In two years of living in India I had never met anyone who had seen a wild tiger. Friends returning from wildlife parks talked of encountering nothing more exotic than a colourful bird or rare ruminant. To avoid disappointment I had steered clear of animal sanctuaries, relying instead on chance wildlife encounters with snakes, foxes and eagles. Then a friend bet me that in Assam I would see one of the most endangered animals on the planet.
Rangit steered us towards the Brahmaputra River’s flood plains, and I relaxed into Rahul’s lumpy walk allowing his movements to shape my own. On the horizon, the Mikir Hills were taking shape in the weak sunlight. I peered at the marshland. Nothing revealed itself, not even a goat. Rahul, up to his knees in mud, pounded through the grass. Miles from any road, his squelches and buzzing insects provided the only soundtrack.
We traversed a small tree-covered hill where Rangit pointed out fresh tiger scat. Then we found scratches in the bark of one of the trees. Rangit seemed pleased. We stopped to observe a perfect pugmark.
“Tiger is here, maybe one hour,” said Rangit.
We walked on. The sun grew brighter and hotter. Rahul’s rocking gait began to make me drowsy. I put on my sunglasses. An Asian openbill stork glided overhead. A juvenile hog deer observed us before folding itself into the reeds. The blinding blue of a white-throated kingfisher flashed.
Then Rahul stopped.
Standing in a clearing in front of us two thousand kilos of armoured perissodactyl, descended from the Miocene age more than twenty million years ago, was chewing grass. A rhinoceros. Primeval waves of apprehension swept through me, the body’s flight or fight responses kicking in.
A row of white egrets stood on the rhino’s back, pecking at the parasites living in its hide. After chewing for a few more minutes, it turned away and disappeared through an invisible door in the grass. Too transfixed by the experience to take photos, I blinked hard to imprint the image onto my eyelids.
Rangit moved Rahul forward and within minutes we came across more rhino. Then, in a gap deep within the grass, we saw a female and tiny calf.
“The calf is young, maybe three months,” said Rangit.
The mother stopped eating and raised her head. Then she turned square on to us and took a few quick paces forward, signalling her intent to charge. Rangit called out a command and reversed Rahul out of danger. And for a few unforgettable minutes, on a lip of land judged by Rangit to be acceptable to the rhino, we watched the calf play in the shadow of its vigilant mum.
My friend won her bet.
Notes on India’s one-horned rhino
Kaziranga has a high density tiger population, but is most famous for its efforts to save the largest species of rhino in the world: Rhinoceros unicornis, commonly known as the greater one-horned rhino. Around 75% of the world’s population live in the park’s 430 sq km. And with Kaziranga accounting for 2,290 out of 2,505 individuals worldwide, visitors have a good chance of spotting one of them.

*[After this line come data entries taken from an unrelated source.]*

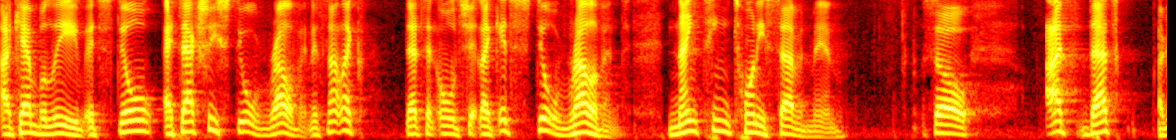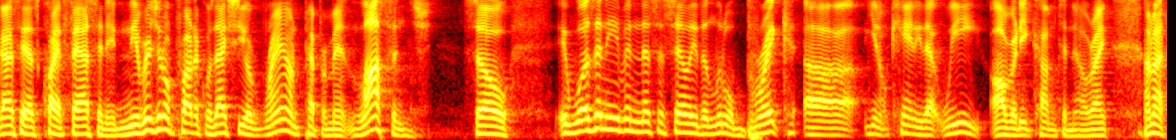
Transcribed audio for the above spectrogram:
I can't believe it's still it's actually still relevant. It's not like that's an old shit. Like it's still relevant. 1927, man. So that's that's I gotta say that's quite fascinating. The original product was actually around peppermint lozenge. So it wasn't even necessarily the little brick, uh, you know, candy that we already come to know, right? I'm not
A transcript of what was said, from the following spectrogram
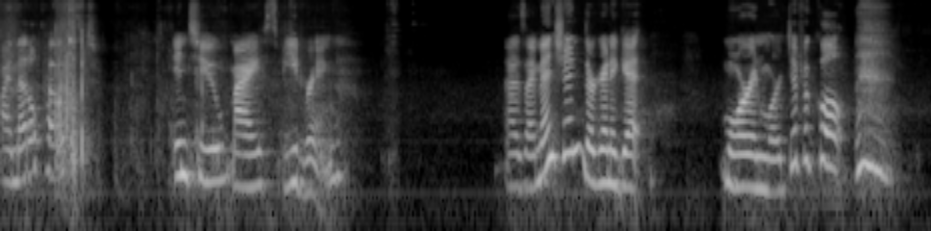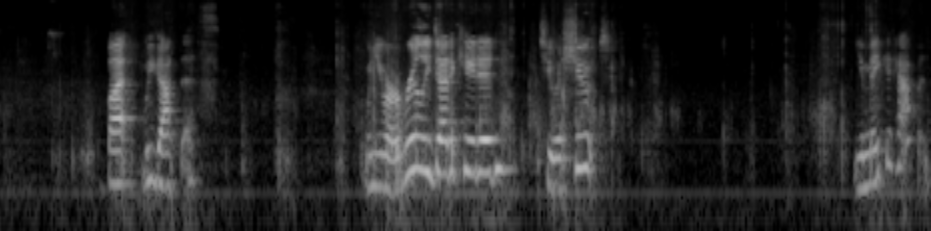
my metal post into my speed ring. As I mentioned, they're going to get more and more difficult, but we got this. When you are really dedicated to a shoot, you make it happen.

At the time of writing (24 June 2014) 19 rhino have been killed for their horns this year. News reports say that armed guards have shot and killed two poachers. Despite these losses, the Kaziranga rhino population has continued to grow. The last census, carried out in April 2012, showed a 9% increase since 2009, and in 2013 a further 39 animals were recorded.
In 2012, India’s Supreme Court banned tourism in core tiger parks in an effort to safeguard endangered animals. But after a vociferous worldwide campaign, opened them again three months later, accepting the argument that sustainable and considerate tourism is good for wildlife and encourages conservation.

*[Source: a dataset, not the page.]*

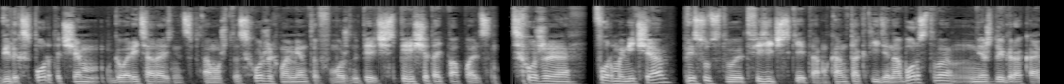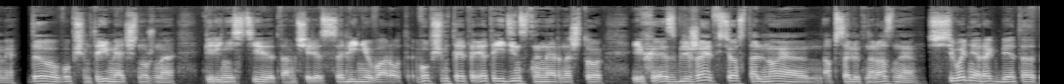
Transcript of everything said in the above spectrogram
видах спорта, чем говорить о разнице, потому что схожих моментов можно пересчитать по пальцам. Схожая форма мяча, присутствует физический там контакт единоборства между игроками. Да, в общем-то, и мяч нужно перенести там через линию ворот. В общем-то, это, это единственное, наверное, что их сближает. Все остальное абсолютно разное. Сегодня регби — это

Of the five species of rhino left on Earth, three are designated ‘critically endangered’ by the IUCN. The greater one-horned rhino is officially “vulnerable”. The IUCN has declared the Javan rhino to be ‘teetering on the brink of extinction’. In Africa, the western black rhino has become extinct, and the northern white rhino is expected to disappear by 2020.